Start of GIVEN RECORDS

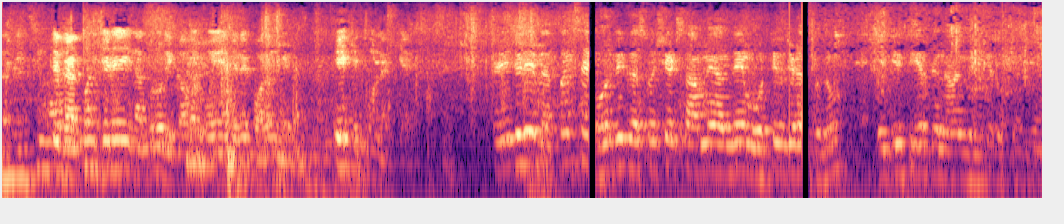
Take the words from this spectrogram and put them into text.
ਦਿੱਤਾ ਤੇ ਵੈਪਨ ਜਿਹੜੇ ਇਹਨਾਂ ਕੋਲੋਂ ਰਿਕਵਰ ਹੋਏ ਆ ਜਿਹੜੇ ਫੋਰਨ ਮੇਡ ਇਹ ਕਿੱਥੋਂ ਲੈ ਕੇ ਆਏ ਇਹ ਜਿਹੜੇ ਵੈਪਨਸ ਹੈ, ਹੋਰ ਵੀ ਐਸੋਸੀਏਟ ਸਾਹਮਣੇ ਆਉਂਦੇ ਮੋਟਿਵ ਜਿਹੜਾ ਵੱਲੋਂ ਏਜੀਟੀਐਫ ਦੇ ਨਾਲ ਮਿਲ ਕੇ ਰੋਕਿਆ। ਗਿਆ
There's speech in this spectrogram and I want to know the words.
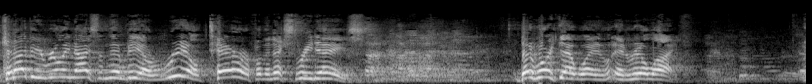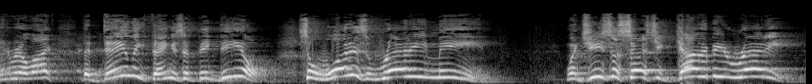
can I be really nice and then be a real terror for the next three days? Doesn't work that way in, in real life. In real life, the daily thing is a big deal. So, what does ready mean? When Jesus says you got to be ready,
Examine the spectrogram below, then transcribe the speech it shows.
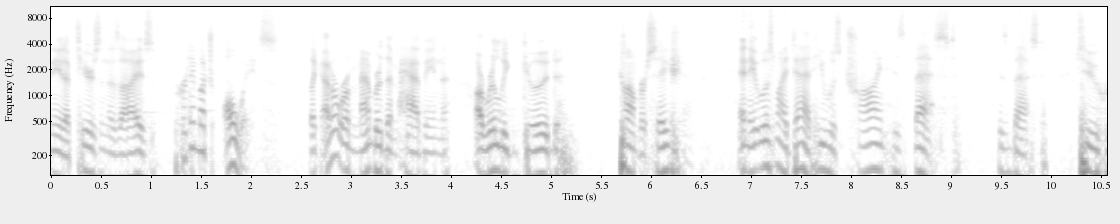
And he'd have tears in his eyes pretty much always. Like, I don't remember them having a really good conversation. And it was my dad. He was trying his best, his best to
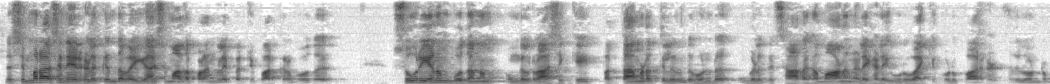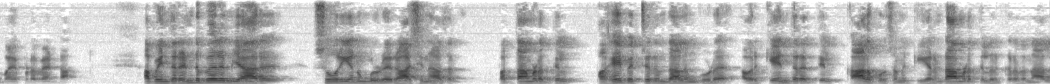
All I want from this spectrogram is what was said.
இந்த சிம்மராசி நேர்களுக்கு இந்த வைகாசி மாத பலன்களை பற்றி பார்க்கிற போது சூரியனும் புதனும் உங்கள் ராசிக்கு பத்தாம் இடத்தில் இருந்து கொண்டு உங்களுக்கு சாதகமான நிலைகளை உருவாக்கி கொடுப்பார்கள். அதில் ஒன்றும் பயப்பட வேண்டாம். அப்போ இந்த ரெண்டு பேரும் யார்? சூரியன் உங்களுடைய ராசிநாதன். பத்தாம் இடத்தில் பகை பெற்றிருந்தாலும் கூட அவர் கேந்திரத்தில் காலபுருஷனுக்கு இரண்டாம் இடத்தில் இருக்கிறதுனால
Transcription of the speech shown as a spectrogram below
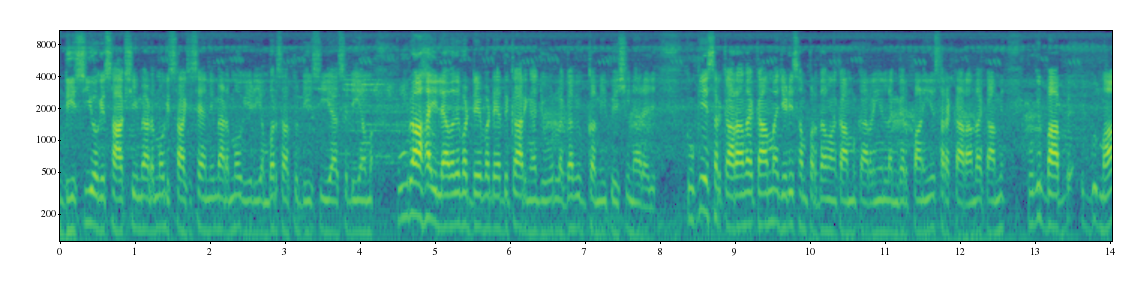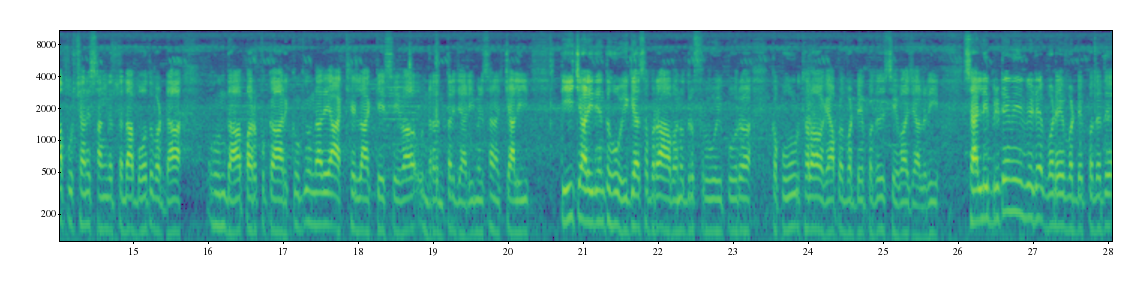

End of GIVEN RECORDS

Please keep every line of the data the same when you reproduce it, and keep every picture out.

Take the words from this spectrogram and put them into text.
ਦਿੱਤਾ ਤੇ ਵੈਪਨ ਜਿਹੜੇ ਇਹਨਾਂ ਕੋਲੋਂ ਰਿਕਵਰ ਹੋਏ ਆ ਜਿਹੜੇ ਫੋਰਨ ਮੇਡ ਇਹ ਕਿੱਥੋਂ ਲੈ ਕੇ ਆਏ ਇਹ ਜਿਹੜੇ ਵੈਪਨਸ ਹੈ, ਹੋਰ ਵੀ ਐਸੋਸੀਏਟ ਸਾਹਮਣੇ ਆਉਂਦੇ ਮੋਟਿਵ ਜਿਹੜਾ ਵੱਲੋਂ ਏਜੀਟੀਐਫ ਦੇ ਨਾਲ ਮਿਲ ਕੇ ਰੋਕਿਆ। ਗਿਆ
There's speech in this spectrogram and I want to know the words.
can I be really nice and then be a real terror for the next three days? Doesn't work that way in, in real life. In real life, the daily thing is a big deal. So, what does ready mean? When Jesus says you got to be ready,
Examine the spectrogram below, then transcribe the speech it shows.
And he'd have tears in his eyes pretty much always. Like, I don't remember them having a really good conversation. And it was my dad. He was trying his best, his best to
All I want from this spectrogram is what was said.
இந்த சிம்மராசி நேர்களுக்கு இந்த வைகாசி மாத பலன்களை பற்றி பார்க்கிற போது சூரியனும் புதனும் உங்கள் ராசிக்கு பத்தாம் இடத்தில் இருந்து கொண்டு உங்களுக்கு சாதகமான நிலைகளை உருவாக்கி கொடுப்பார்கள். அதில் ஒன்றும் பயப்பட வேண்டாம். அப்போ இந்த ரெண்டு பேரும் யார்? சூரியன் உங்களுடைய ராசிநாதன். பத்தாம் இடத்தில் பகை பெற்றிருந்தாலும் கூட அவர் கேந்திரத்தில் காலபுருஷனுக்கு இரண்டாம் இடத்தில் இருக்கிறதுனால
Transcription of the speech shown as a spectrogram below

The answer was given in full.